Global trade: Trade negotiations with the EU, the US, and other countries will be essential to the future success of the UK economy and health system. Medicines were the third largest export and second largest import for the UK in 2018, and trade agreements will need to ensure easy movement of medicines and health equipment. Changes in its relationships with other countries also presents the UK some unique opportunities, such as the potential to lead in innovative regulatory approval and IP laws.  

Workforce: The well-documented shortages in the NHS and social care are projected to continue over the next decade. The NHS is expected to have a staff shortage of 250,000 by 2030, up from 100,000 today. Because of the ageing population, up to 800,000 more workers may be needed in social care by 2035. Life sciences will also require 130,00 more staff across R&D, manufacturing and supply, and many will now need tech expertise.

NHS: The NHS will continue to work towards achievement of its Long Term Plan, although short and medium-term priorities may be shifted to overcome the challenges presented by the COVID-19 pandemic.  All of England will be covered by Integrated Care Systems in the future, with continued focus on linking primary, secondary, and community care. Assuming the NHS budget rises in line with projected GDP, the NHS budget will grow to over £180bn by 2030. However, to maintain current quality and types of services, the NHS may actually require over £240bn. The budget for adult social care is projected to rise to £20bn, but may experience a funding gap of £9bn due to increasing pressures.

Innovative therapies: After decades in the pipeline, gene and cell therapies are predicted to begin to realise their potential in the coming years. Over 800 gene and cell therapies are being investigated in the discovery and development, preclinical research, or clinical trials stages. It is expected that 30-60 gene and cell therapies will be on the market by 2030, which health systems will need to prepare for now. 

Political landscape: Political parties and their agendas will continue to influence the NHS, social care, and life sciences. Each party will have different ideas about how to deliver the best care to the UK population at the lowest cost. We can only begin to understand how the 2019 election, exit from the EU, and the COVID-19 pandemic will affect health and life sciences policies and budgets across the UK.

Environment: Rapid transformation across every sector, including health and life sciences, will be necessary to combat climate change. The pharmaceutical industry emits more CO2 than the automotive industry and must reduce CO2 emissions by 59% to meet Paris Climate Goals.
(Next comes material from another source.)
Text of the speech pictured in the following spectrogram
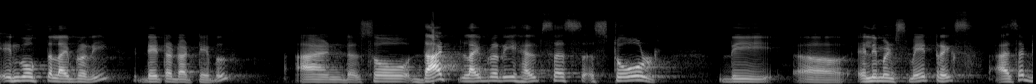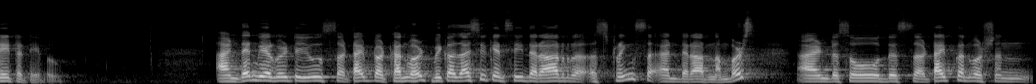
invoke the library data.table and so that library helps us store the uh, elements matrix as a data table. And then we are going to use uh, type.convert because as you can see there are uh, strings and there are numbers and so this uh, type conversion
Health systems and life science companies will need to overhaul operating procedures to reduce CO2 emissions, water pollution, plastic usage and waste production.